financial crisis,” the president said. “The country’s
difficulties are so deep that nobody can have the illusion that
they will disappear from one day to another.”

All opposition parties and the ruling Socialists had urged
Cavaco Silva to call elections as soon as possible, the
president said.

The opposition had rejected the idea of a coalition cabinet
to avoid an election, and has also ruled out pre-election
alliances, highlighting a dramatic increase in polarization and
antagonism among the parties.

The main opposition, the centre-right Social Democrats, lead
in opinion polls and believe they can win a majority in
parliament. Only one minority government has completed its full
term since Portugal’s decades-long dictatorship ended in 1974.

PRESIDENT SAYS COMITMENTS HAVE TO BE MET

Socrates’ government will remain in power until the election
in a caretaker capacity with limited powers. Finance Minister
Fernando Teixeira dos Santos said Thursday the caretaker
government would not have the powers to seek a bailout.

The president, whose influence is likely to increase until a
new government is elected, said the country has to ensure “the
financing means necessary for the economy to function.”

“The state has to meet its comitments and nobody should
avoid doing what has to be done to protect our future,” he said.

Cavaco Silva urged all parties to cooperate on this matter.
Social Democrat leader Pedro Passos Coelho told Reuters last
week he did not rule out a possible bridging loan if financing
conditions become acute before the election. [ID:nLDE72P0BM]

Economists have focused on two large Portuguese bond
redemptions in coming months. Most of them say the country has
raised enough funds this so far this year to be able to repay
around 4 billion euros ($5.63 billion) in April.

The National Statistics Institute said Thursday the
country’s budget deficit reached 8.6 percent of gross domestic
product in 2010, above a target of 7.3 percent agreed with
Brussels.

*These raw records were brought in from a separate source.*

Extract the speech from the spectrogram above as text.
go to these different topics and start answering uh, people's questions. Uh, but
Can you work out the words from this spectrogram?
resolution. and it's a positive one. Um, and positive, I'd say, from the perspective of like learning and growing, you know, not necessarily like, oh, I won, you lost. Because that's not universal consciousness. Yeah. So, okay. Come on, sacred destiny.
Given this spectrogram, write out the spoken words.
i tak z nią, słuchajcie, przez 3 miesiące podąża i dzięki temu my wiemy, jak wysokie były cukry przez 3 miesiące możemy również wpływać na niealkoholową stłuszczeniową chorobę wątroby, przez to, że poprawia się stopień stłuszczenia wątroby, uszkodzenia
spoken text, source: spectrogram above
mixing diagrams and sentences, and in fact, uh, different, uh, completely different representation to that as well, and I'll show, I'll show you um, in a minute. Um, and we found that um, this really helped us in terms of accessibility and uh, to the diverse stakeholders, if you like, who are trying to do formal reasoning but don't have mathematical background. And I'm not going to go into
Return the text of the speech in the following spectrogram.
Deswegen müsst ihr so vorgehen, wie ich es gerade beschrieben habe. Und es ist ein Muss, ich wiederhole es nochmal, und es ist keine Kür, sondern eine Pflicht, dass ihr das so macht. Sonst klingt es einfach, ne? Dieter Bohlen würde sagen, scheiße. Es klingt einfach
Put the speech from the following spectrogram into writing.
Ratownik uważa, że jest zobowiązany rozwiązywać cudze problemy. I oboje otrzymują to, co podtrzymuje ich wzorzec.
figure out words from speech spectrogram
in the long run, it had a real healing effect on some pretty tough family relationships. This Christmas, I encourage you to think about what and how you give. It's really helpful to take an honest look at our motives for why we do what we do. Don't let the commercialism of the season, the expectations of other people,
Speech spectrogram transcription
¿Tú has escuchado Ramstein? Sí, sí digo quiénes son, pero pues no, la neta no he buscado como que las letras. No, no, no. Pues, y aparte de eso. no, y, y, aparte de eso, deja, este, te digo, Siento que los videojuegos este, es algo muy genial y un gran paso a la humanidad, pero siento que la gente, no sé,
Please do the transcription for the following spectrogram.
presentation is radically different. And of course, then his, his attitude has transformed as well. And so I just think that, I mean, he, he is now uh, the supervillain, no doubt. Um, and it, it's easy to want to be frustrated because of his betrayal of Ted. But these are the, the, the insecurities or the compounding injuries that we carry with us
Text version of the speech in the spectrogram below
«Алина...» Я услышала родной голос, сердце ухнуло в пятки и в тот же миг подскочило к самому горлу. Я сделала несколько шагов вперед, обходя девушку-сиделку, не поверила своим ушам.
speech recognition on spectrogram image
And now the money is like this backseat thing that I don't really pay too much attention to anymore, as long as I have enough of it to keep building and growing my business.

The news sent yields up sharply to new euro lifetime
highs.

Socrates insists the country can do without a foreign aid
package.

(Writing by Axel Bugge; Additional reporting by Filipa Lima,
Daniel Alvarenga and Sergio Goncalves; editing by Mark
Trevelyan)

UPDATE 3-Portugal to hold snap general election June 5